In your copy, include every line of the listing below exactly but none of the pictures.

_ _ _ _ _

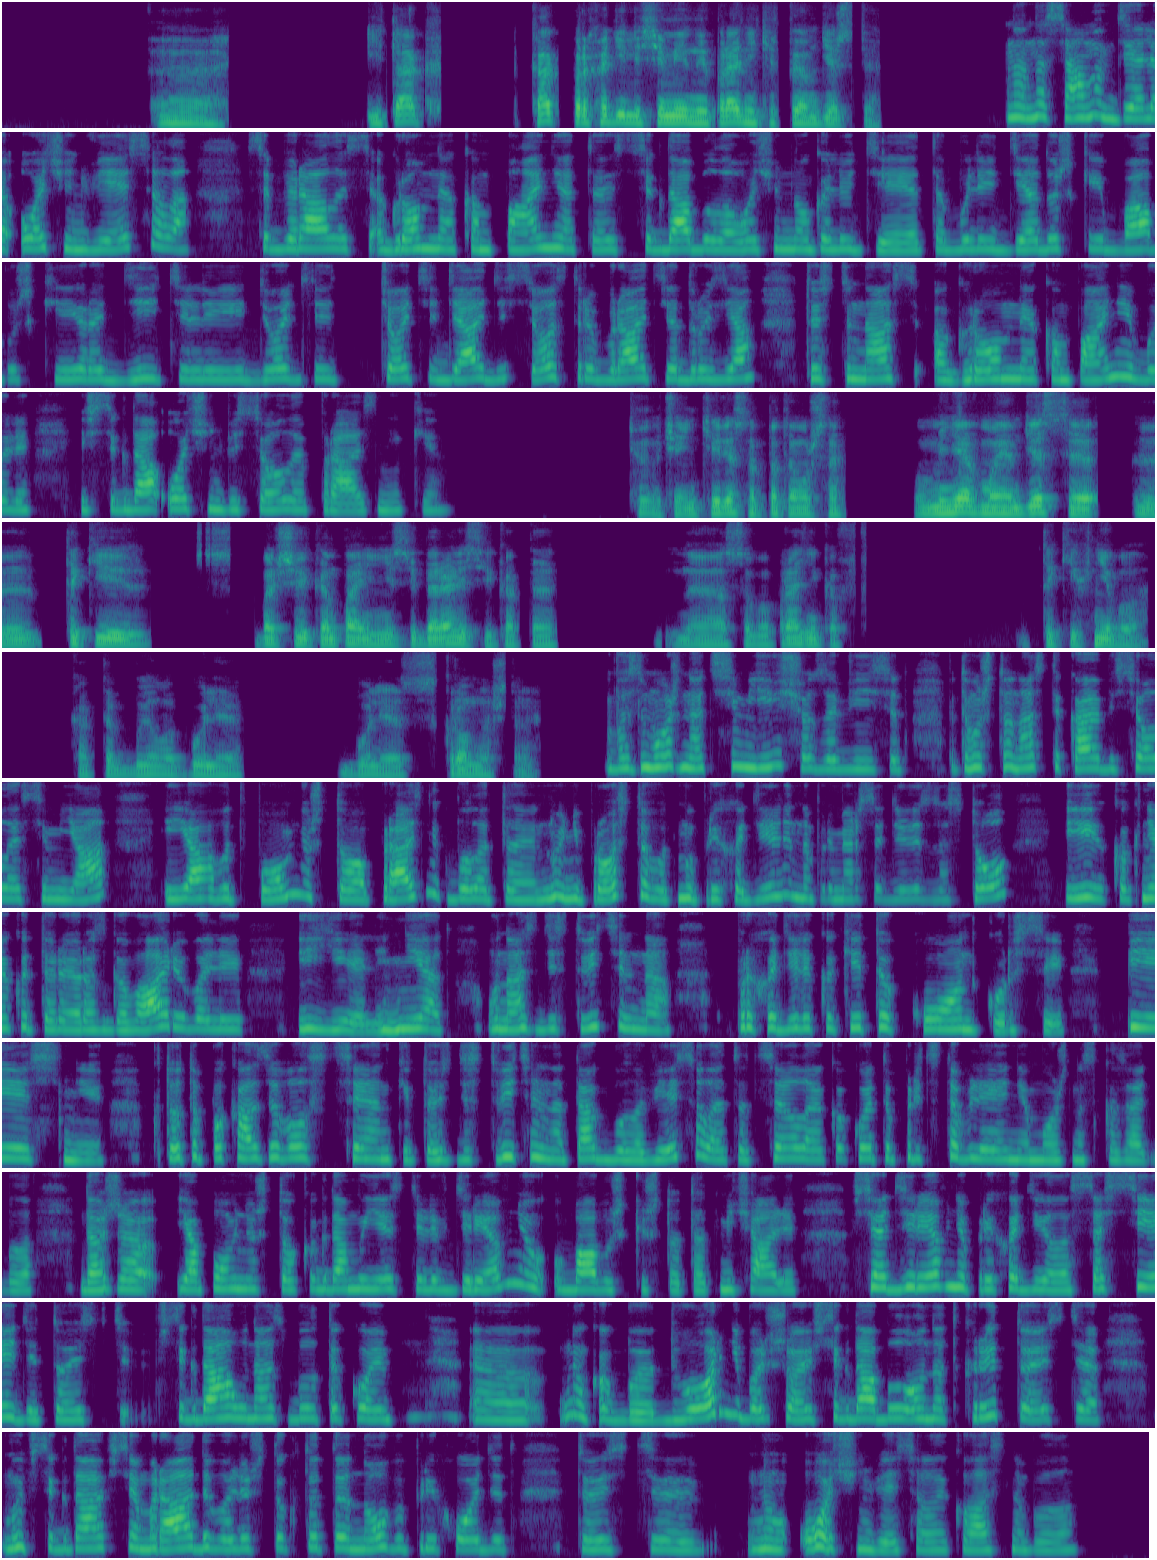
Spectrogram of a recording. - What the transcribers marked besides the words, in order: tapping; "тёти" said as "дёди"; other background noise
- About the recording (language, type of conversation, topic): Russian, podcast, Как проходили семейные праздники в твоём детстве?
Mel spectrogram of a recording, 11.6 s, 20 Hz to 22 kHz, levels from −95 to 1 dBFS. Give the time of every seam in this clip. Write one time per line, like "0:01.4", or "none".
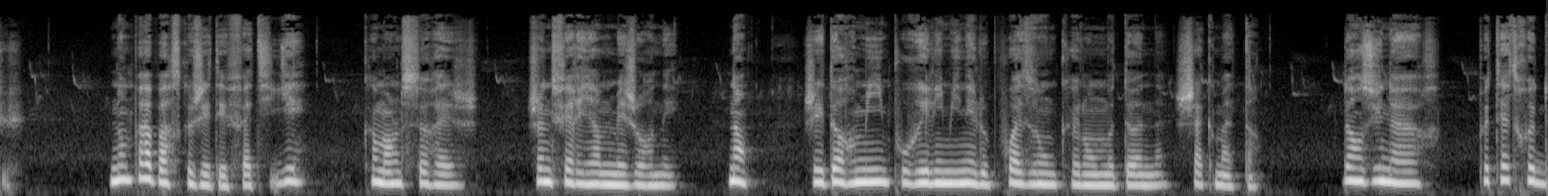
none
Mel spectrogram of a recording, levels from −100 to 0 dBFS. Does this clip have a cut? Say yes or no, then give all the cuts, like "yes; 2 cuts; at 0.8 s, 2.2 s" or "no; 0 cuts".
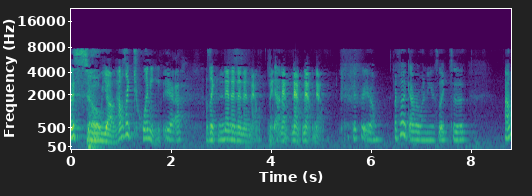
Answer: no; 0 cuts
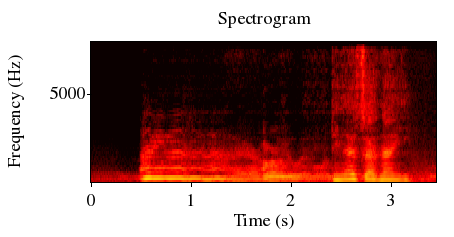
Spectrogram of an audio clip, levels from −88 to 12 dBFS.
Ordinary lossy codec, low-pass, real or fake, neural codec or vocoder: none; none; fake; codec, 16 kHz, 0.5 kbps, FunCodec, trained on LibriTTS, 25 frames a second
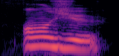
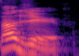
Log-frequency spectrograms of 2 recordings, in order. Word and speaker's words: Anjou: It's not pronounced A, it's pronounced O. – Anjou. – Yes, it's Anjou.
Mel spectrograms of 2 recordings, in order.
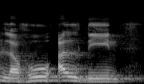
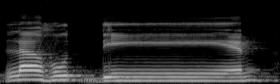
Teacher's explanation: ہا کو دال مشدد کے ساتھ ملائیں گے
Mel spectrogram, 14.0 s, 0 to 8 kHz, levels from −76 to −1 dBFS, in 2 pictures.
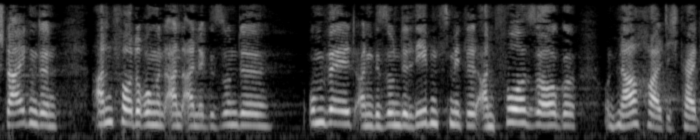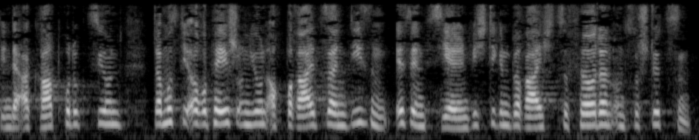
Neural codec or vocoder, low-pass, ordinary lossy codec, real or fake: none; 7.2 kHz; AAC, 48 kbps; real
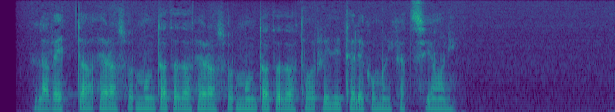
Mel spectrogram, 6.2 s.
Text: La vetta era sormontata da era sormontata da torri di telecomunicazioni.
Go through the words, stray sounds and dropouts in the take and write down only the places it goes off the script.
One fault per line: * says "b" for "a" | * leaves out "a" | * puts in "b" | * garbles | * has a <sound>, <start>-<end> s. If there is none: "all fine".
all fine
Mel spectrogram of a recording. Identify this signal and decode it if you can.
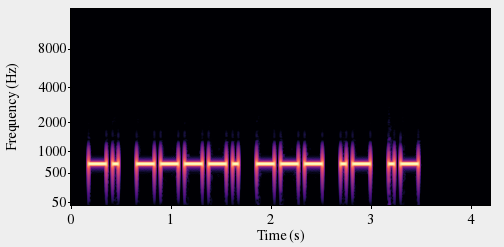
Morse code, heard as a keyed tone, about 21 wpm, 700 Hz. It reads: N9OAA
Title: USA Call Signs - 5 Characters - Repeated 2x - 20wpm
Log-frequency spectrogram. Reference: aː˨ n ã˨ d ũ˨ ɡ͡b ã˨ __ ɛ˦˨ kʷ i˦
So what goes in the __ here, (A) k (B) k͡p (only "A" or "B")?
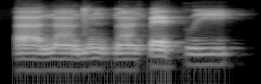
B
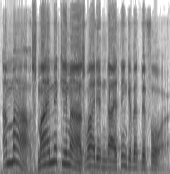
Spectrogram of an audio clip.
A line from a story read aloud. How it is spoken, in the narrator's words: he excitedly exclaimed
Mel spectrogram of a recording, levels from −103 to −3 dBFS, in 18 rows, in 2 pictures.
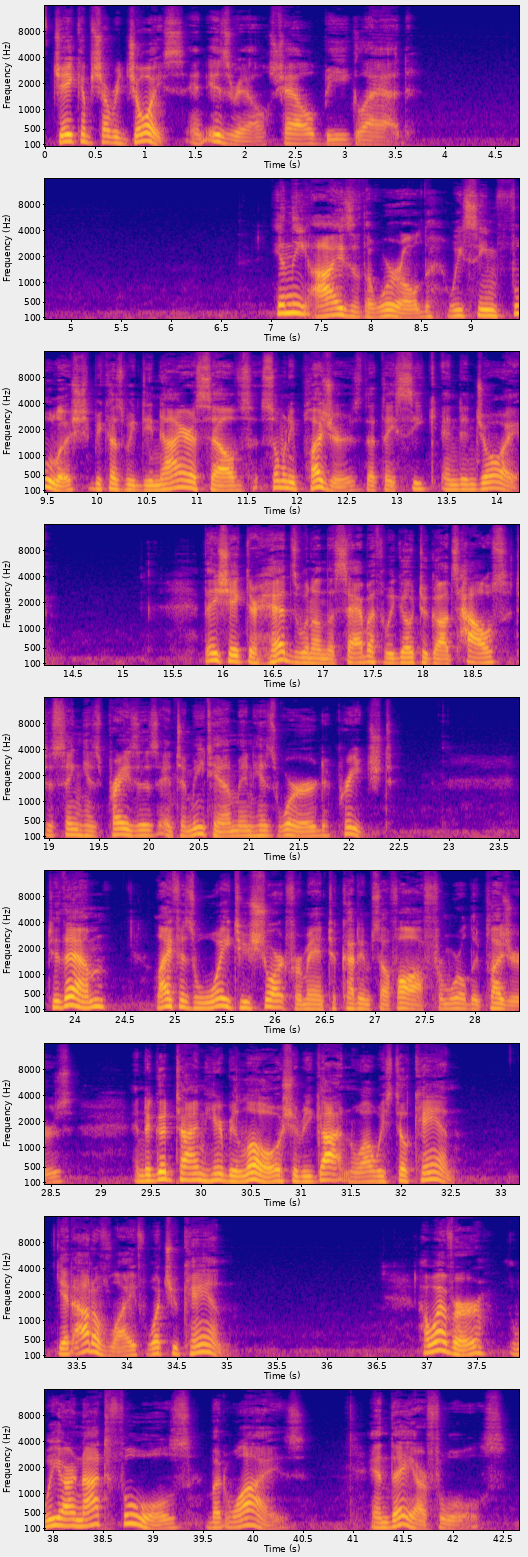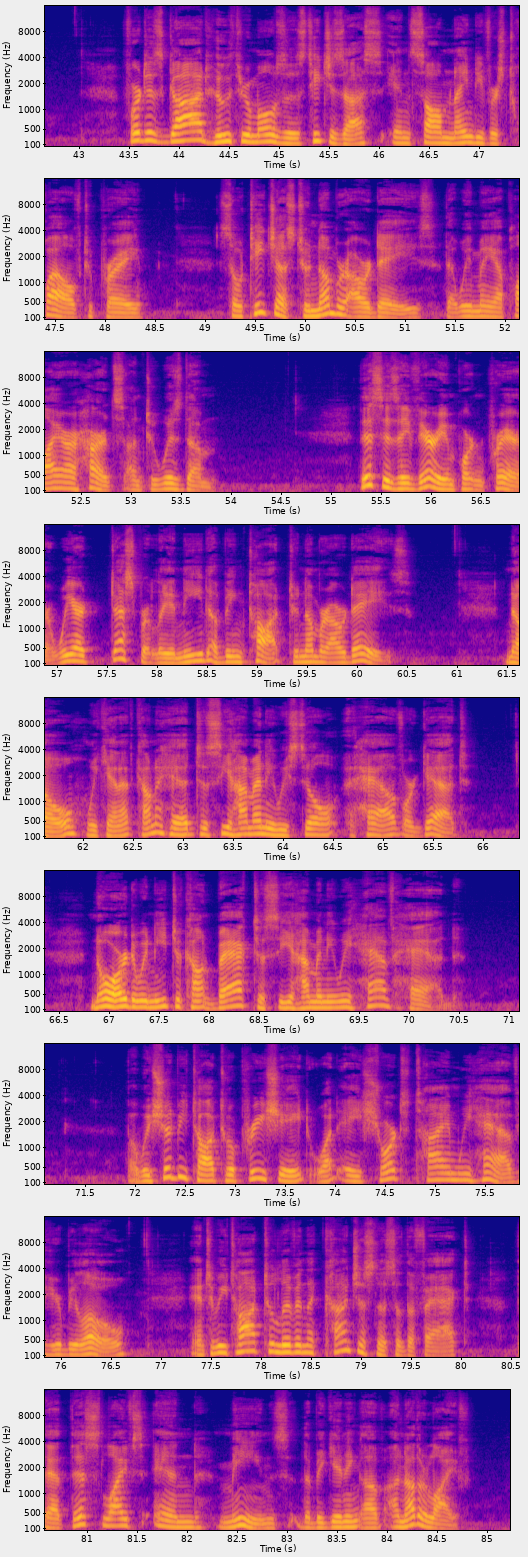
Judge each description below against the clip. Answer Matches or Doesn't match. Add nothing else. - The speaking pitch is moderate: Matches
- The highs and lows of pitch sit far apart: Matches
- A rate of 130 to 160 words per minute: Matches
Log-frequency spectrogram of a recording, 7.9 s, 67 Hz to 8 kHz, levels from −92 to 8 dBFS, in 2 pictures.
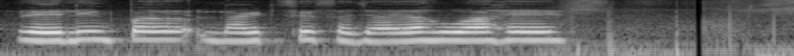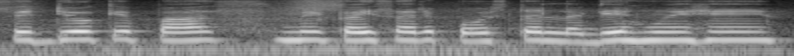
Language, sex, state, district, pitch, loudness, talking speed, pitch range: Hindi, female, Rajasthan, Jaipur, 260 Hz, -15 LUFS, 120 wpm, 255-270 Hz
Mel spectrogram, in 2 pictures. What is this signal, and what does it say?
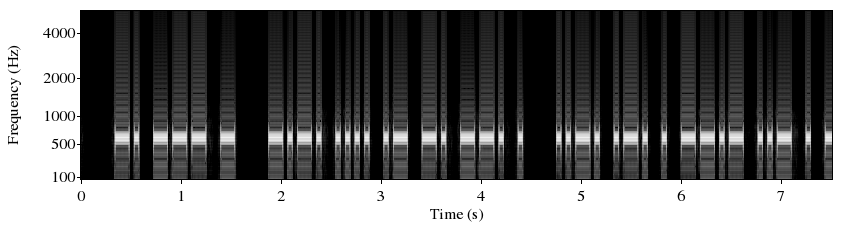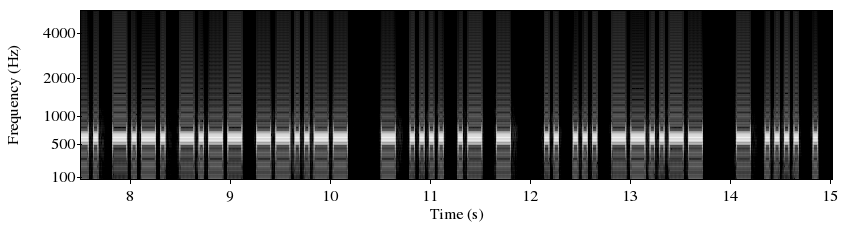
Morse code, heard as a keyed tone, about 25 wpm, 600 Hz. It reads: NOT CHANGE FREQUENCY, THAT IS, THE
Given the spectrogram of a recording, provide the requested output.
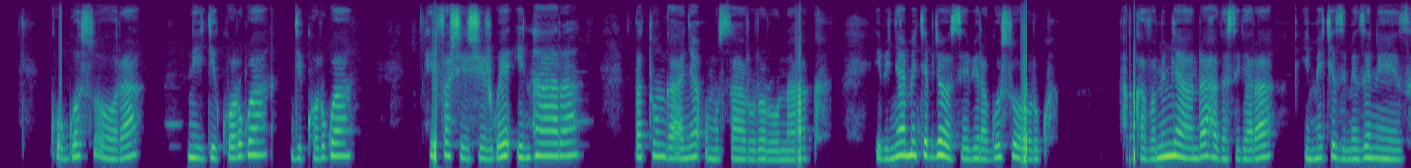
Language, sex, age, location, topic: Kinyarwanda, female, 25-35, Musanze, agriculture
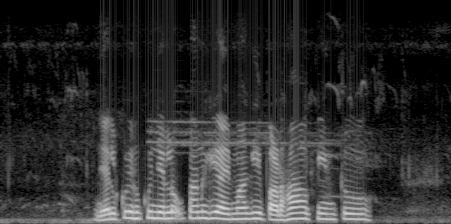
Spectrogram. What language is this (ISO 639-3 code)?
sat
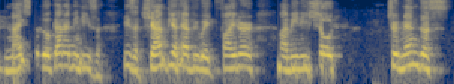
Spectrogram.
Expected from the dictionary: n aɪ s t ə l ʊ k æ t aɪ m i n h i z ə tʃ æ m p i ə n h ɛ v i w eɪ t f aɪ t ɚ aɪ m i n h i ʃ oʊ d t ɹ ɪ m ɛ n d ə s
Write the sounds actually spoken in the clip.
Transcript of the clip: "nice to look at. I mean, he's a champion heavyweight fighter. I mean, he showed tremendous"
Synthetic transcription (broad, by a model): n aɪ s t ə l ʊ k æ t aɪ m i n h i z ə tʃ æ m p i ə n h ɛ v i w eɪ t f aɪ t ɚ aɪ m i n h i ʃ oʊ d t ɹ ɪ m ɛ n d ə s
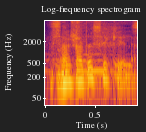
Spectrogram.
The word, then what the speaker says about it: Zapata Se Queda: Eles pronunciam o Z como S? – Sim, Zapata Se Queda.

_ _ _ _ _

> [Written answer]:
Spectrogram of a recording. - What the transcribers marked besides the words, in order: tapping; "тёти" said as "дёди"; other background noise
- About the recording (language, type of conversation, topic): Russian, podcast, Как проходили семейные праздники в твоём детстве?
Mel spectrogram of a recording, 11.6 s, 20 Hz to 22 kHz, levels from −95 to 1 dBFS. Give the time of every seam in this clip. Write one time per line, like "0:01.4", or "none".
none
Mel spectrogram of a recording, levels from −100 to 0 dBFS. Does this clip have a cut? Say yes or no, then give all the cuts, like "yes; 2 cuts; at 0.8 s, 2.2 s" or "no; 0 cuts".
Answer: no; 0 cuts
Spectrogram of an audio clip, levels from −88 to 12 dBFS.
Ordinary lossy codec, low-pass, real or fake, neural codec or vocoder: none; none; fake; codec, 16 kHz, 0.5 kbps, FunCodec, trained on LibriTTS, 25 frames a second
Log-frequency spectrograms of 2 recordings, in order. Word and speaker's words: Anjou: It's not pronounced A, it's pronounced O. – Anjou. – Yes, it's Anjou.
Mel spectrograms of 2 recordings, in order.
Teacher's explanation: ہا کو دال مشدد کے ساتھ ملائیں گے
Mel spectrogram, 14.0 s, 0 to 8 kHz, levels from −76 to −1 dBFS, in 2 pictures.
Neural codec or vocoder, low-pass, ordinary lossy codec, real or fake: none; 7.2 kHz; AAC, 48 kbps; real
Mel spectrogram, 6.2 s.
Text: La vetta era sormontata da era sormontata da torri di telecomunicazioni.
Go through the words, stray sounds and dropouts in the take and write down only the places it goes off the script.
One fault per line: * says "b" for "a" | * leaves out "a" | * puts in "b" | * garbles | * has a <sound>, <start>-<end> s. If there is none: "all fine".
all fine
Mel spectrogram of a recording. Identify this signal and decode it if you can.
Morse code, heard as a keyed tone, about 21 wpm, 700 Hz. It reads: N9OAA
Title: USA Call Signs - 5 Characters - Repeated 2x - 20wpm
Log-frequency spectrogram. Reference: aː˨ n ã˨ d ũ˨ ɡ͡b ã˨ __ ɛ˦˨ kʷ i˦
So what goes in the __ here, (A) k (B) k͡p (only "A" or "B")?
B
Spectrogram of an audio clip.
A line from a story read aloud. How it is spoken, in the narrator's words: he excitedly exclaimed
Mel spectrogram of a recording, levels from −103 to −3 dBFS, in 18 rows, in 2 pictures.
Judge each description below against the clip. Answer Matches or Doesn't match. Add nothing else. - The speaking pitch is moderate: Matches
- The highs and lows of pitch sit far apart: Matches
- A rate of 130 to 160 words per minute: Matches
Log-frequency spectrogram of a recording, 7.9 s, 67 Hz to 8 kHz, levels from −92 to 8 dBFS, in 2 pictures.
Language, sex, state, district, pitch, loudness, talking speed, pitch range: Hindi, female, Rajasthan, Jaipur, 260 Hz, -15 LUFS, 120 wpm, 255-270 Hz
Mel spectrogram, in 2 pictures. What is this signal, and what does it say?
Morse code, heard as a keyed tone, about 25 wpm, 600 Hz. It reads: NOT CHANGE FREQUENCY, THAT IS, THE
Given the spectrogram of a recording, provide the requested output.
Language, sex, age, location, topic: Kinyarwanda, female, 25-35, Musanze, agriculture
Spectrogram. What language is this (ISO 639-3 code)?
sat
Spectrogram.
Expected from the dictionary: n aɪ s t ə l ʊ k æ t aɪ m i n h i z ə tʃ æ m p i ə n h ɛ v i w eɪ t f aɪ t ɚ aɪ m i n h i ʃ oʊ d t ɹ ɪ m ɛ n d ə s
Write the sounds actually spoken in the clip.
Transcript of the clip: "nice to look at. I mean, he's a champion heavyweight fighter. I mean, he showed tremendous"
Synthetic transcription (broad, by a model): n aɪ s t ə l ʊ k æ t aɪ m i n h i z ə tʃ æ m p i ə n h ɛ v i w eɪ t f aɪ t ɚ aɪ m i n h i ʃ oʊ d t ɹ ɪ m ɛ n d ə s
Spectrogram.
The word, then what the speaker says about it: Zapata Se Queda: Eles pronunciam o Z como S? – Sim, Zapata Se Queda.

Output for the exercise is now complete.